The merit that company bosses usually claim is that of having created economic value for shareholders. I have always considered this a reductive approach (bosses would also have other meritorious duties, such as contributing to the happiness of people and to safeguarding the world) but is one which has authoritative origins. It seems that the most accurate formulation of this questionable principle can be found in an article by Milton Friedman (“The Social Responsibility of Business Is to Increase Its Profits”) which appeared in the New York Times Magazine in 1970.
The future Nobel Prize winner in Economic Sciences argued that the ultimate goal of each company is precisely the creation of economic value for shareholders through maximization of profit. In this way, Friedman set out what was to become known as the Shareholder Theory. A decade later it was another American, Robert Edward Freeman, who changed tack, explaining – in his book “Strategic Management: A Stakeholder approach” – that there exists a corporate social responsibility which goes beyond profit. It is a question, he said, of also integrating ethical values into the activity of the company, relating explicitly with all the economic agents interested and in any way involved in its operating on the market (the stakeholders): employees, customers, suppliers, collaborators, groups, institutions. Freeman's idea was at least as successful as Friedman's, and the fact that they both coexisted in economics textbooks and among boards of directors means that capitalism still admits doubts about its nature.
The Corporate Social Responsibility Report is the mirror of capitalism that reflects on itself and on its role. It is the mirror of the tastes, inclinations and culture of those who lead businesses. It speaks to us of the world of which the company is part and of the relationships established between the former and the latter, because even the company is a social animal.
Leafing through the 140 pages that follow, I rediscovered the imprint of that way of being and thinking that I learned to appreciate many years ago in Padua, when I met the founder of Engineering and his small group of friends and collaborators who then set out on the path that was to transform a spin-off of Cerved into an IT company that today employs 10 thousand people and has a turnover of more than one billion euros.
In the Corporate Social Responsibility Report you are about to read, one of the words you come across most often is "training". A word that is repeated more often than its twin word "innovation", a term that is very fashionable in corporate rhetoric and which, moreover, in the case of Engineering is always properly used, being the asset that the business produces. This leapfrogging is already an important clue to the scale of values used here. Training translates into 14,631 days/person of courses provided to employees; an IT & Management school with 200 teachers e 6 thousand students, an e-learning competence center, scholarships, masters and incentives so that talent, competence and growth emerge from study. The value that is also civic of this investment – 8 million euros last year – is very high in a country where education and training are confined to the end credits of all programs, including government programs.

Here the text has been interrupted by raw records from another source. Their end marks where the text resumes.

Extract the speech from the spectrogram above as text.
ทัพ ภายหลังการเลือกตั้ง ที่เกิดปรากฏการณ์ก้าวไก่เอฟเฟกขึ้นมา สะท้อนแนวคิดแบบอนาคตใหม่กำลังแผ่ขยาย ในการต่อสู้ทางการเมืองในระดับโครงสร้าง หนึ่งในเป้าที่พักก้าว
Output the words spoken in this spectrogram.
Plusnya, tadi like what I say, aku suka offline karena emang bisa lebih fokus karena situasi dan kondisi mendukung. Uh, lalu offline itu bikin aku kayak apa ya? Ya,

For Engineering, the school named after Enrico Della Valle represents a powerful element for diffusion of corporate culture and knowledge, and its value – stressed in the Report – has always gone beyond the fundamental educational function. Accustomed to widespread talk of youth unemployment and Italy's record in terms of the number of young people who do not study and do not seek work, I was particularly struck by the lines (few, as usual) that the Report dedicates to the project of training 400 young Neets and then starting them out in less than 18 months in the world of work. It is a remnant of a State that disguises itself as a company and who knows how the statistics (and the State) would change if the practice were to spread.

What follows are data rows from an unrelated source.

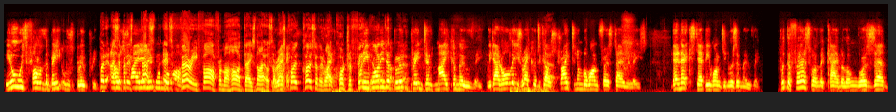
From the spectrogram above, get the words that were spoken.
He always followed the Beatles blueprint. But, I said, but it's, it's very far from a hard day's night or something. It's quite closer to like quadrophenia. But he wanted a yeah. blueprint of make a movie. We'd had all these records go straight to number one first day of release. The next step he wanted was a movie. But the first one that came along was um,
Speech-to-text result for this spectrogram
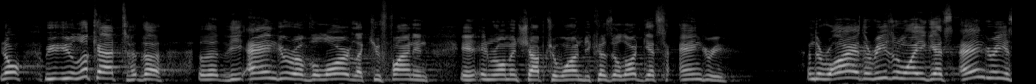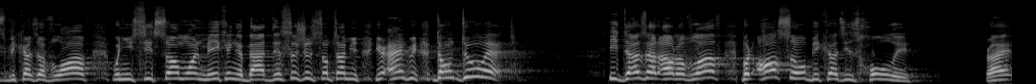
You know, you look at the, the, the anger of the Lord, like you find in, in, in, Romans chapter 1, because the Lord gets angry. And the, why, the reason why he gets angry is because of love. When you see someone making a bad decision, sometimes you, you're angry. Don't do it. He does that out of love, but also because he's holy, right?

The Engineering business does not envisage any manufacturing process, but only the provision of IT consulting services and services related to the management and storage of customer data. It is thus a post-modern business, where reliability has to do not with materials and their manipulation but with the solidity of intangible assets such as the rationality of processes, efficiency, privacy and security. Assets sold by a company that has envisaged the removal of doors from its offices. It must not have been easy to select the activities that could be mentioned in the Report, since almost all the products created by Engineering have a public impact. Its application solutions for healthcare are used by 100 thousand doctors, nurses and employees of local health services, as well as by millions of patients. Those for mobility in Brazil allow the citizens of São Paulo to know if their bus is late, and in Spain those of Malaga to make sure that there are free parking spaces (and who knows if one day these Engineering packages will not also be able to improve the life of we poor Romans, perennially waiting for a tram that does not arrive).
Engineering is responsible for the ICT technologies that safeguard artistic heritage, the software that keep the polluting emissions of ships under control, the monitoring systems that help prevent avalanches, the digital solutions against hate speech online, and the new generation of software for tax policies and the fight against tax evasion. These are tools for good politics and good administration, designed for a society that one imagines is eager to improve itself. This trust in collective responsibility and therefore in the State – more than the many good and excellent practices listed in the following pages – seems to me to be the hallmark of the Engineering company, and the merit of those who lead it.
Paolo Pagliaro is a journalist, television writer and director of Agenzia 9 Colonne